Can a band be considered a "supergroup" when only a minuscule percentage of the population knows of their existence? The answer is yes, if the supergroup in question happens to be AFCGT.
AFCGT stands for the volatile combination of Seattle underground-rock mavericks A Frames and Climax Golden Twins. AFCGT's members—Min Yee (bass), Thommy Northcut (drums), Erin Sullivan (guitar), Jeffery Taylor (guitar), and Rob Millis (guitar)—opted to answer questions for this interview as a unified entity, reflecting their egoless approach to music making, but refused to expound substantially on any of the queries.
It's hard to blame them for this reticence. These local stalwarts have done the been-there/done-that jig, and they've earned the right to their insular, semianonymous approach to negotiating through the music biz's rancid labyrinths.
Climax Golden Twins (Taylor and Millis) have been augmenting headspaces in subterranean experimental-music circles since 1993. They opened for Sonic Youth in 1998, have garnered worshipful praise from respected publications worldwide, composed the soundtrack for Session 9, and have one of the region's most vast and elusive discographies. They also enable folks to enjoy the fruits of their expansive collection of 78s, curating the Victrola Favorites compilations for the Dust-to-Digital label. A Frames have issued three lacerating, tar-dark, post-punk albums—including 2005's Black Forest on Sub Pop—and never fail to kill it live.
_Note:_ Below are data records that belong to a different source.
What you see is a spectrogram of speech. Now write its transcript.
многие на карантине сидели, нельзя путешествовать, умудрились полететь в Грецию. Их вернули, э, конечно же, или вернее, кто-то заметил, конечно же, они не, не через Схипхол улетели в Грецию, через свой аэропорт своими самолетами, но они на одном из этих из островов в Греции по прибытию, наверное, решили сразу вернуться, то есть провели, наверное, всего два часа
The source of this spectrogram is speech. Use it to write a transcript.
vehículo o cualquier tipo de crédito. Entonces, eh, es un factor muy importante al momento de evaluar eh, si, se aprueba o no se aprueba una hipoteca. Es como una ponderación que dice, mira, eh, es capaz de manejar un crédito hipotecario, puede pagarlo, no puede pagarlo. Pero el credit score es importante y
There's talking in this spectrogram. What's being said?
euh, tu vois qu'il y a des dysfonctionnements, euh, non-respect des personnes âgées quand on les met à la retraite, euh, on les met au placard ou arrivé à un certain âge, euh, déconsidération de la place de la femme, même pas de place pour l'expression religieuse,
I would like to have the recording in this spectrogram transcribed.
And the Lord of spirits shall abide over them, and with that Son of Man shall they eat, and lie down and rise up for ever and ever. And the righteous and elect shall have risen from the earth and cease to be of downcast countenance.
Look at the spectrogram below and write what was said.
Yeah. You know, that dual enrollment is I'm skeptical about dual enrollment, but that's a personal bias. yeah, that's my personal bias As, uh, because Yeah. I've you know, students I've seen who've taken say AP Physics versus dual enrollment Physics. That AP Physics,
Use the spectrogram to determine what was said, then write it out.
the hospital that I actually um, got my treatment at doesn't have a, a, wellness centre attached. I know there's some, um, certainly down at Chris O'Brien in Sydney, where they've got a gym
Over the years, A Frames guitarist Erin Sullivan occasionally has sat in on drums for Climax Golden Twins, so AFCGT already possessed a connection before the principals took the great leap to merge powers. However, no grand master plan prompted their union.
"At some point a year or two ago, [Climax Golden Twins] were invited to blurt some sonic goo onto magnetic tapes the A Frames were working up," the band relate. "A sure-enough good time was had, and it felt right to continue forward."
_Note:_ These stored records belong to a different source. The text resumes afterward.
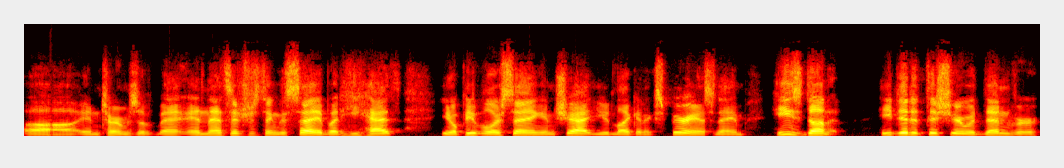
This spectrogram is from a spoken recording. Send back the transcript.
uh, in terms of, and and that's interesting to say. But he has, you know, people are saying in chat you'd like an experienced name. He's done it. He did it this year with Denver.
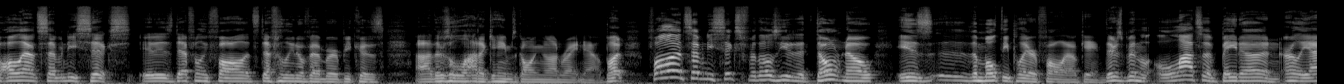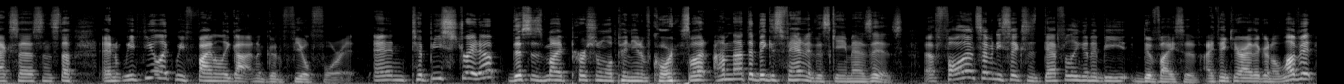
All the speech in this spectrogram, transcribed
Fallout 76. It is definitely fall. It's definitely November because uh, there's a lot of games going on right now. But Fallout 76, for those of you that don't know, is uh, the multiplayer Fallout game. There's been lots of beta and early access and stuff, and we feel like we've finally gotten a good feel for it. And to be straight up, this is my personal opinion, of course, but I'm not the biggest fan of this game as is. Uh, Fallout 76 is definitely going to be divisive. I think you're either going to love it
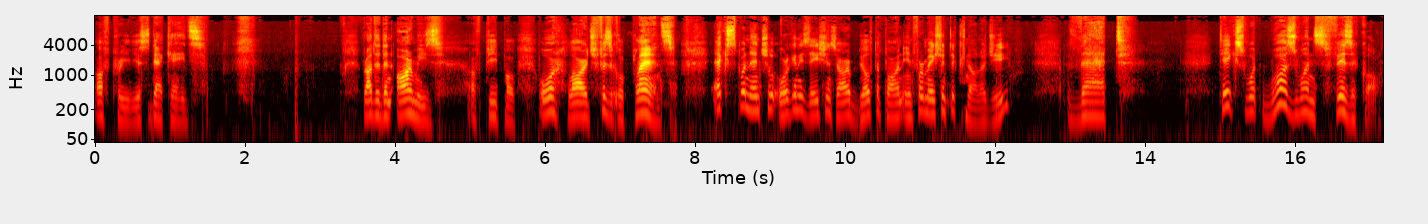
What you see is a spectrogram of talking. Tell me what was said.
of previous decades. Rather than armies of people or large physical plants. Exponential organizations are built upon information technology that takes what was once physical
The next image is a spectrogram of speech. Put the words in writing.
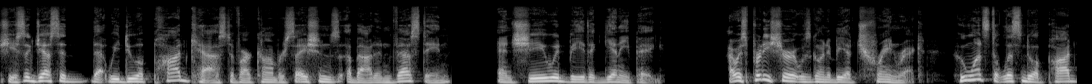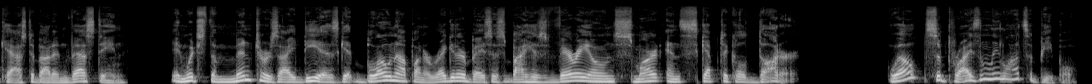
She suggested that we do a podcast of our conversations about investing, and she would be the guinea pig. I was pretty sure it was going to be a train wreck. Who wants to listen to a podcast about investing in which the mentor's ideas get blown up on a regular basis by his very own smart and skeptical daughter? Well, surprisingly, lots of people.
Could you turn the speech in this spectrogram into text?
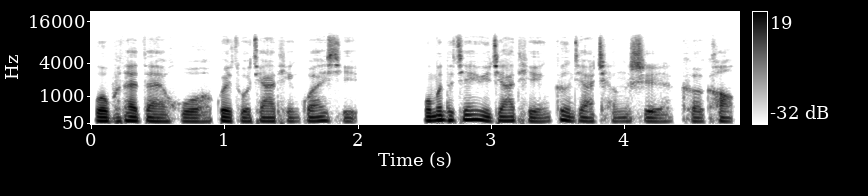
我不太在乎贵族家庭关系，我们的监狱家庭更加诚实可靠。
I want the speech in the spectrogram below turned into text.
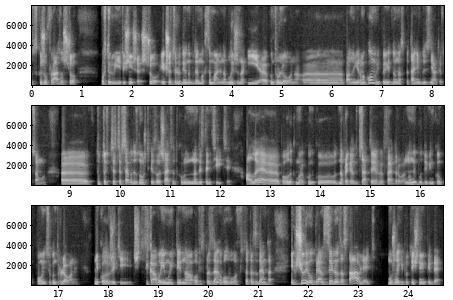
скажу фразу, що повторю її точніше, що якщо ця людина буде максимально наближена і е, контрольована е, пану Єрмаком, відповідно, у нас питання будуть зняти в цьому. Е, тобто, це, це все буде знову ж таки залишатися такому на дистанційці. Але е, по великому рахунку, наприклад, взяти Федорова, ну не буде він повністю контрольований. Ніколи в житті. Чи цікаво йому йти на офіс президента, голову офісу президента? Якщо його прям сильно заставлять, може гіпотетично він піде.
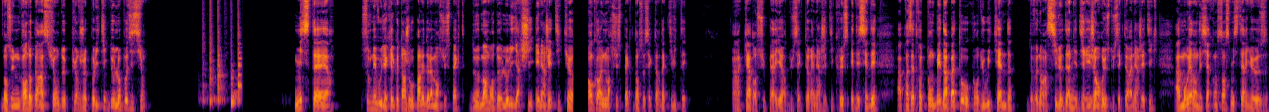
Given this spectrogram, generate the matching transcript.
dans une grande opération de purge politique de l'opposition. Mystère. Souvenez-vous, il y a quelque temps, je vous parlais de la mort suspecte de membres de l'oligarchie énergétique. Encore une mort suspecte dans ce secteur d'activité. Un cadre supérieur du secteur énergétique russe est décédé après être tombé d'un bateau au cours du week-end, devenant ainsi le dernier dirigeant russe du secteur énergétique à mourir dans des circonstances mystérieuses.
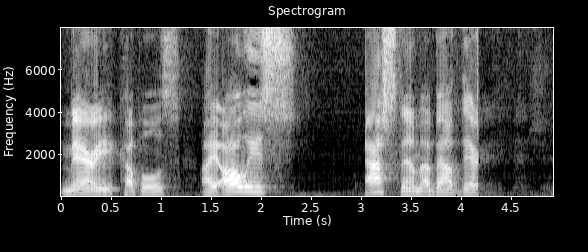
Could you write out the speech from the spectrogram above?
marry couples, I always ask them about their intention.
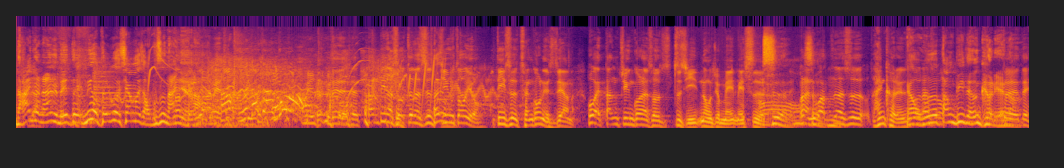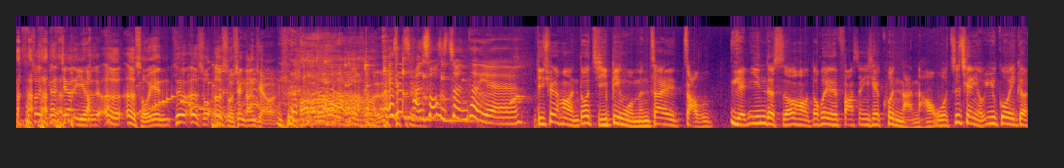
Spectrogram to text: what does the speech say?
哪一个男人没得？没有得过香港脚不是男人啊！没得过。对对对，当兵的时候真的是几乎都有。第一次成功也是这样的，后来当军官的时候自己弄就没没事了。是，不然的话真的是很可怜。然后我们说当兵的很可怜。对对对，所以你看家里有二二手烟，这个二手二手香港脚。哎，说是真的耶。的确哈，很多疾病我们在找原因的时候哈，都会发生一些困难哈。我之前有遇过一个。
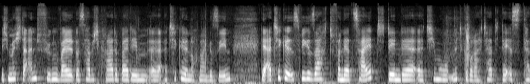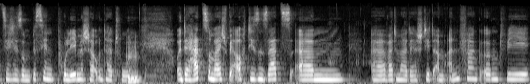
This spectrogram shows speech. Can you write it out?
ich möchte anfügen, weil das habe ich gerade bei dem äh, Artikel nochmal gesehen. Der Artikel ist, wie gesagt, von der Zeit, den der äh, Timo mitgebracht hat, der ist tatsächlich so ein bisschen polemischer Unterton. Und der hat zum Beispiel auch diesen Satz, ähm, äh, warte mal, der steht am Anfang irgendwie,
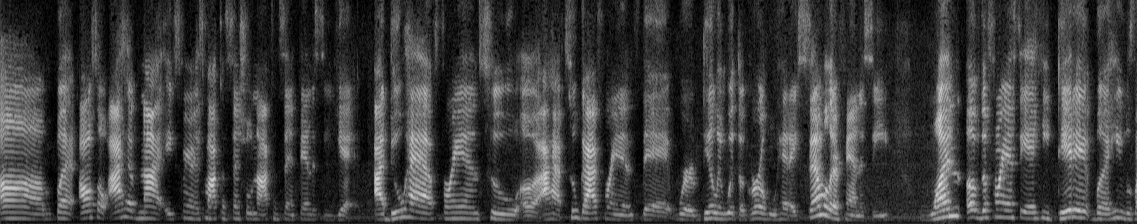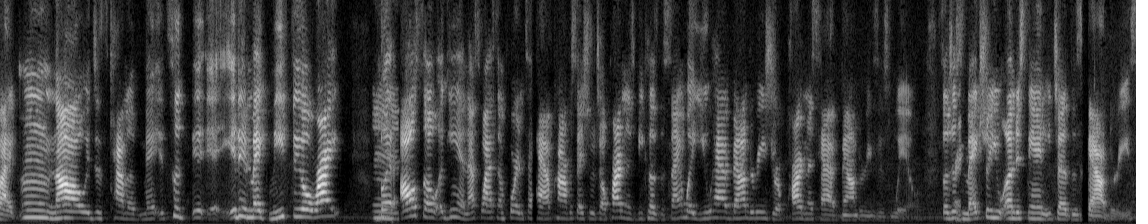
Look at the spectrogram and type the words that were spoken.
Um, but also I have not experienced my consensual non-consent fantasy yet. I do have friends who uh I have two guy friends that were dealing with a girl who had a similar fantasy. One of the friends said he did it, but he was like, mm, no, it just kind of made it took it, it, it didn't make me feel right. But also, again, that's why it's important to have conversations with your partners because the same way you have boundaries, your partners have boundaries as well. So just Right. make sure you understand each other's boundaries.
From such humble origins the quintet soon schemed to release a self-titled blood-red-vinyl 10-inch EP (on local micro-indie Dirty Knobby Industries, destined to go for three figures on eBay by 2012). It's a blast of bile that encompasses no-wave histrionics, cyclotronic noise rock, and tempestuous free jazz. Traumatizing treble prevails, as nearly every song articulates an aural "fuck you" impudently jabbing you in the sternum. The sound is at once exhilarating and punishing.
The EP's great last track—"Return of the Leper," an ethnodelic ramble that eludes easy geographical/sonic placement—sounds like something one might hear on a Sublime Frequencies release; it's a departure from AFCGT's output.
"It was a completely spontaneous jam celebrating the return of a band member that had been on hiatus," AFCGT say. "Or it was a completely spontaneous jam celebrating the departure of a band member going on hiatus. Can't remember which."
The group's self-titled debut LP, like the EP, scants on details and liner notes, and no band photos adorn the cover, in keeping with AFCGT's reluctance to perpetuate the cult of personality. (You want to know what these sex machines look like? Go to one of their gigs—just don't forget the ear prophylactics.) But that's not to say the band's full-length is a replica of the 10-inch—it's slightly more refined; in fact, "Return to Thundernest" even emits a spindly, gnarled beauty and some semblance of a melody. But in general, AFCGT still throttle conventional rock niceties with white-knuckled intensity, sending the VU needle vibrating into the red like a stressed-to-the-max forehead vein.
The AFCGT sound is more aggressive and hostile than either A Frames or Climax Golden Twins produce on their own respective releases. The creators were not at all surprised by this turn of events.
"The aggressive quality is heightened by the simple fact that three electric guitars tend to generate a great deal of volume," they explain. "Volume and aggressiveness are inextricably linked in the simian mind."
Live and on wax (these guys rep analog media hard), AFCGT appear to proceed with a raw, first-thought-best-thought approach. The group confirm that a primal, unpremeditated MO fuels their creations.
This method allows AFCGT to work swiftly, and they've completed yet another album, which Sub Pop will likely release in 2009.
Both units' members have seen and heard so much rock music in their lifetimes. What keeps them excited about the genre after all these years?
"The release of endogenous opioid polypeptide compounds in response to playing (and hearing) this music is a good reason." Spoken like a true supergroup.